> TASK OBJECTIVE
Repeat the records verbatim and leave the pictures out of your copy.

================

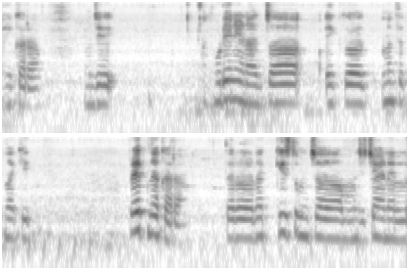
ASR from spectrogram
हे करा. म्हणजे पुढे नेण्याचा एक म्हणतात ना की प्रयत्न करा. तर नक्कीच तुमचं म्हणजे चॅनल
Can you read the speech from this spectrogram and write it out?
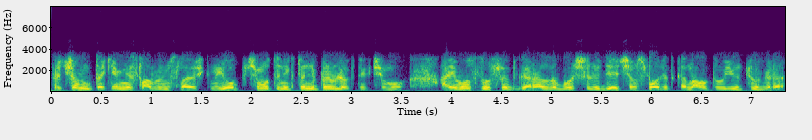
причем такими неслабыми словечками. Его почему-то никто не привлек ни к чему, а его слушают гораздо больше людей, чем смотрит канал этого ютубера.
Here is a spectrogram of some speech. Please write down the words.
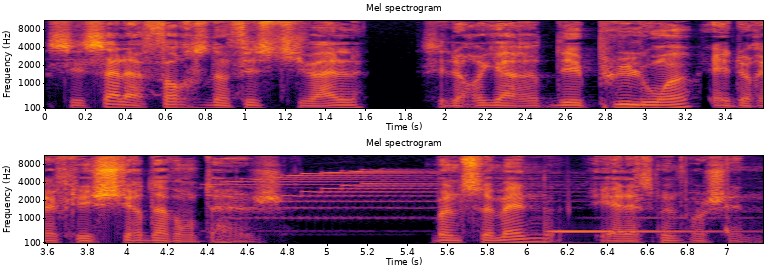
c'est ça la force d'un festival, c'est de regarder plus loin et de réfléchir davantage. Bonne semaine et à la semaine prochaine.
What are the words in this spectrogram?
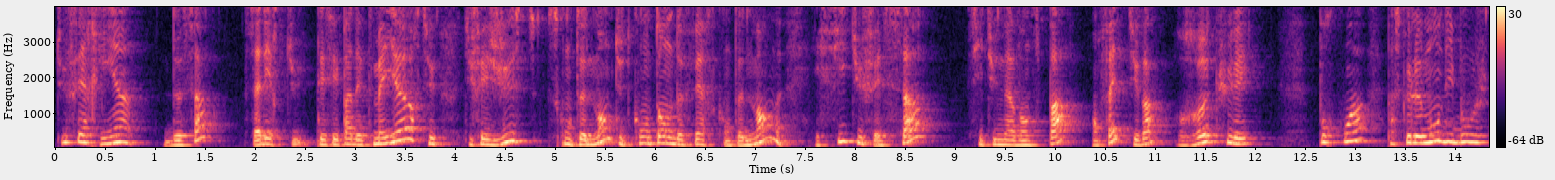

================

> OUTPUT OF THE TASK
ASR from spectrogram
हे करा. म्हणजे पुढे नेण्याचा एक म्हणतात ना की प्रयत्न करा. तर नक्कीच तुमचं म्हणजे चॅनल
Can you read the speech from this spectrogram and write it out?
причем такими неслабыми словечками. Его почему-то никто не привлек ни к чему, а его слушают гораздо больше людей, чем смотрит канал этого ютубера.
Here is a spectrogram of some speech. Please write down the words.
c'est ça la force d'un festival, c'est de regarder plus loin et de réfléchir davantage. Bonne semaine et à la semaine prochaine.
What are the words in this spectrogram?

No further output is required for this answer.